YOUR GOAL: Your task is to give the records again exactly. Leave each picture out.

EXTRACTED ENTRIES:
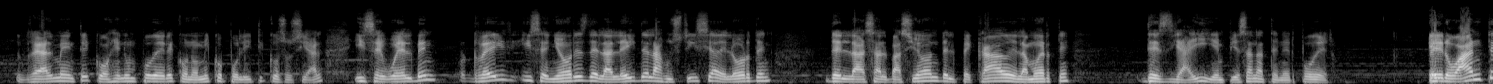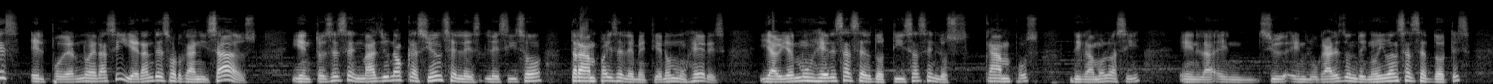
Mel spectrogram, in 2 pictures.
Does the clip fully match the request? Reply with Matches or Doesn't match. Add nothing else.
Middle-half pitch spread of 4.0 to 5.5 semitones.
Matches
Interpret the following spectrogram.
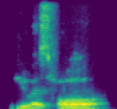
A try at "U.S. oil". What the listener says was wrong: All. Almost sound like you're saying all. U.S. all.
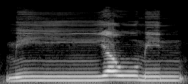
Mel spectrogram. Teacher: میم یا زیر می، یا واو زبر یو، می یو، میم 2 زیر من، می یومن۔ جو یہ می آواز ہے یہی غنہ کرنا ہے، ناک میں آواز لے جانا ہے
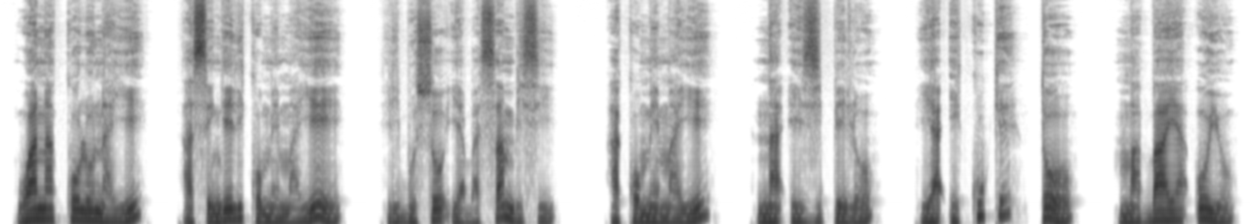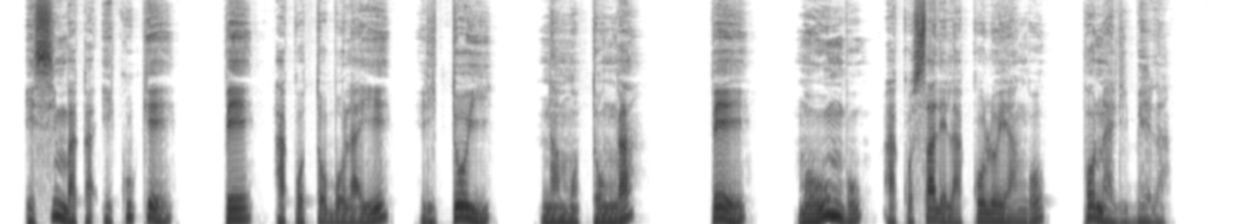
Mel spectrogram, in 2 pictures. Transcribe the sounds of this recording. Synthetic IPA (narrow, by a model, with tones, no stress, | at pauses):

OUTPUT BELOW:
Mel spectrogram, in 2 pictures.
Does the clip fully match the request? Reply with Matches or Doesn't match. Add nothing else.
Middle-half pitch spread of 4.0 to 5.5 semitones.
Matches
Interpret the following spectrogram.
A try at "U.S. oil". What the listener says was wrong: All. Almost sound like you're saying all. U.S. all.
Mel spectrogram. Teacher: میم یا زیر می، یا واو زبر یو، می یو، میم 2 زیر من، می یومن۔ جو یہ می آواز ہے یہی غنہ کرنا ہے، ناک میں آواز لے جانا ہے
Mel spectrogram, in 2 pictures. Transcribe the sounds of this recording. Synthetic IPA (narrow, by a model, with tones, no stress, | at pauses):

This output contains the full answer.